TRY IT:
In the listing that follows, locate the line containing "- From 4.0 to" and the line containing "- A high-pitched talker: Yes, high, 195 Hz". Retype exactly those two lines and every line between them, and nothing more.
═════ AVAILABLE DATA
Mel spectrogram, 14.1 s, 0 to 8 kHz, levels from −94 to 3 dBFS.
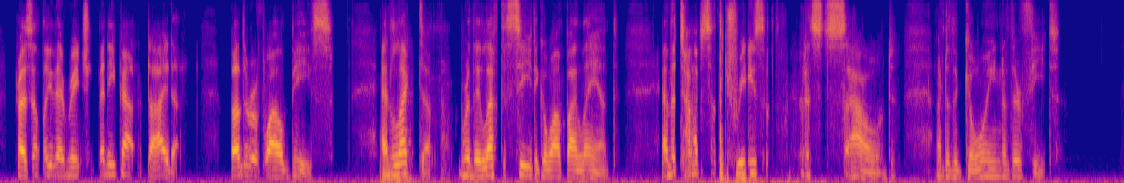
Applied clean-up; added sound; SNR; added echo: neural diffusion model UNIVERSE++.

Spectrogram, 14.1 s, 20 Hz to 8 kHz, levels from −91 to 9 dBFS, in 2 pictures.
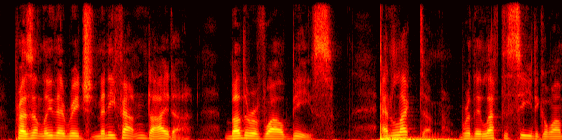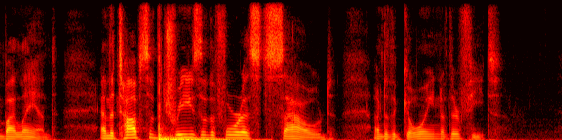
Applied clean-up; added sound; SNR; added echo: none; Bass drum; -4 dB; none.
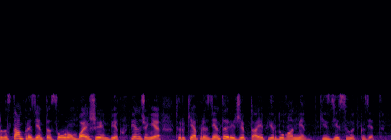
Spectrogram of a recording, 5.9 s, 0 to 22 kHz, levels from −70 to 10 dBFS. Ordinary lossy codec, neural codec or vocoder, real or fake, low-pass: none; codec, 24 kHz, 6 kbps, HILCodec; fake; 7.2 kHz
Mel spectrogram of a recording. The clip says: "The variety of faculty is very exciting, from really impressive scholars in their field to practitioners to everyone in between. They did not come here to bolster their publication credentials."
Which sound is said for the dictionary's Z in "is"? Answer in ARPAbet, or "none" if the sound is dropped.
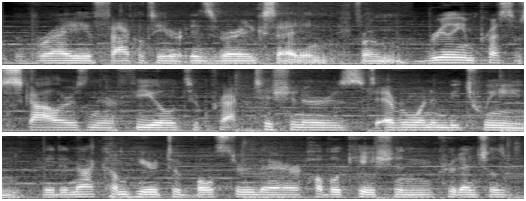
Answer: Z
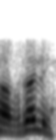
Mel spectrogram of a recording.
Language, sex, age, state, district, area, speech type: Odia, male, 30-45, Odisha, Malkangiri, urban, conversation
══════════
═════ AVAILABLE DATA
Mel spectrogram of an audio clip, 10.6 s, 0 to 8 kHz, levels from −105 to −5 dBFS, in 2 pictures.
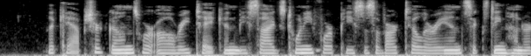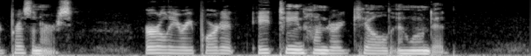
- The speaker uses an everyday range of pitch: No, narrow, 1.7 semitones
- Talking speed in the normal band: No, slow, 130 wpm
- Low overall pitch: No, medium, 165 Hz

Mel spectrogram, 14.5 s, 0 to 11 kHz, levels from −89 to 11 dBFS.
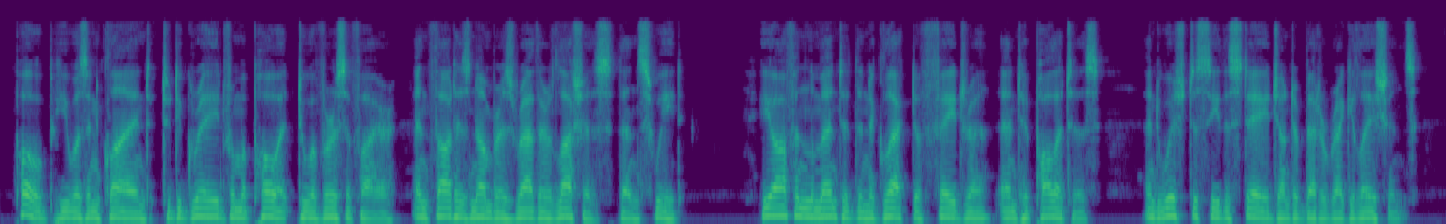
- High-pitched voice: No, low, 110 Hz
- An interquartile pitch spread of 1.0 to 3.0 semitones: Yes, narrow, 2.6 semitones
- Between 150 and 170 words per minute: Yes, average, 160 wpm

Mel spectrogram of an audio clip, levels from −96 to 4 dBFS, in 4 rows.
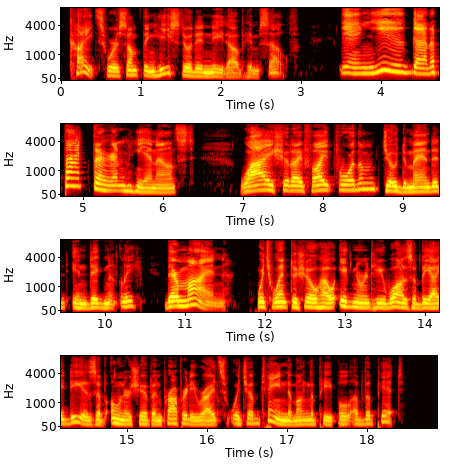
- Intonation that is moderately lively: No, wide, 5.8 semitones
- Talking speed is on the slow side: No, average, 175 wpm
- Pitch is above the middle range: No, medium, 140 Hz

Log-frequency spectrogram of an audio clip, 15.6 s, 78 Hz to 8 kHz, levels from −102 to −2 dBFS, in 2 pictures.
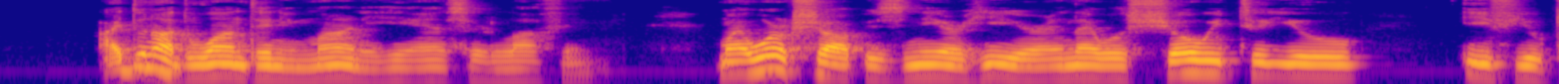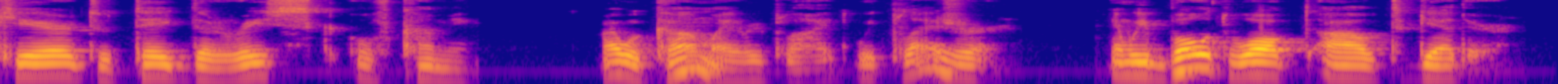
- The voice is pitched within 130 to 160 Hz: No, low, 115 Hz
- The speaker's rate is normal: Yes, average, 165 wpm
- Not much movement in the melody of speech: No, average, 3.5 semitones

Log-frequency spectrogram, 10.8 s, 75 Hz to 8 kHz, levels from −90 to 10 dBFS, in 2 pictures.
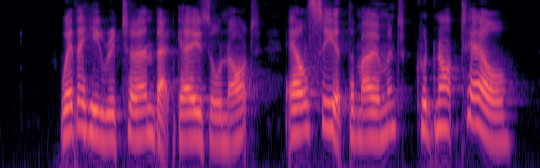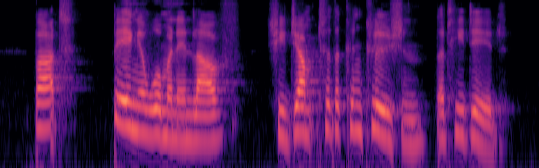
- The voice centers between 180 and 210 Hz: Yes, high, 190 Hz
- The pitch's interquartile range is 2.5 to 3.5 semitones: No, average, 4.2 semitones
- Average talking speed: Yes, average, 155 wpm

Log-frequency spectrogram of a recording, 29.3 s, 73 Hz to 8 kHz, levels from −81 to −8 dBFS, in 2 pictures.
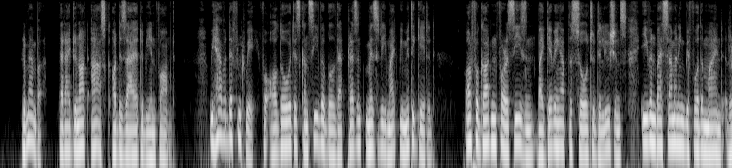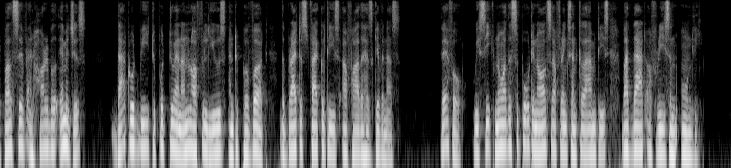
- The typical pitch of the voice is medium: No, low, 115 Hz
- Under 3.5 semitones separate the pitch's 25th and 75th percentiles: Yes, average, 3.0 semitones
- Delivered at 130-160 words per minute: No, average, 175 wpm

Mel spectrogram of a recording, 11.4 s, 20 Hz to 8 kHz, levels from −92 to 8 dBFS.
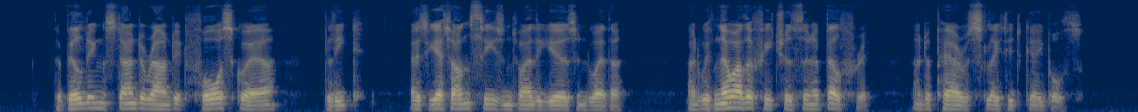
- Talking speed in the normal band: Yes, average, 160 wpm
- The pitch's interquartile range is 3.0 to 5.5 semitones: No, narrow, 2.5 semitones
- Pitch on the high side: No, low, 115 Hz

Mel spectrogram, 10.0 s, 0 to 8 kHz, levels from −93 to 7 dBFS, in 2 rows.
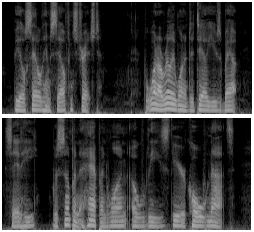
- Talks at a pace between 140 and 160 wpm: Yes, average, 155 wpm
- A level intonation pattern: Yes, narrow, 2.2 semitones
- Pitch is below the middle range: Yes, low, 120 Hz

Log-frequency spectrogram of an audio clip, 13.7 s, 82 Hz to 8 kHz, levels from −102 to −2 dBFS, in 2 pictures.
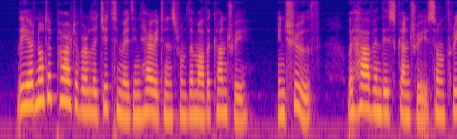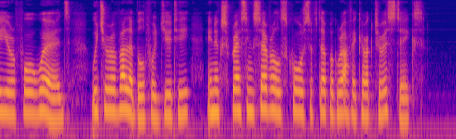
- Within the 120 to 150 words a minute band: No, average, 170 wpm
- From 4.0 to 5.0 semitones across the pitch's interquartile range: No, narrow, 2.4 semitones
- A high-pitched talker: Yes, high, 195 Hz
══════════
ANSWER AREA:
- From 4.0 to 5.0 semitones across the pitch's interquartile range: No, narrow, 2.4 semitones
- A high-pitched talker: Yes, high, 195 Hz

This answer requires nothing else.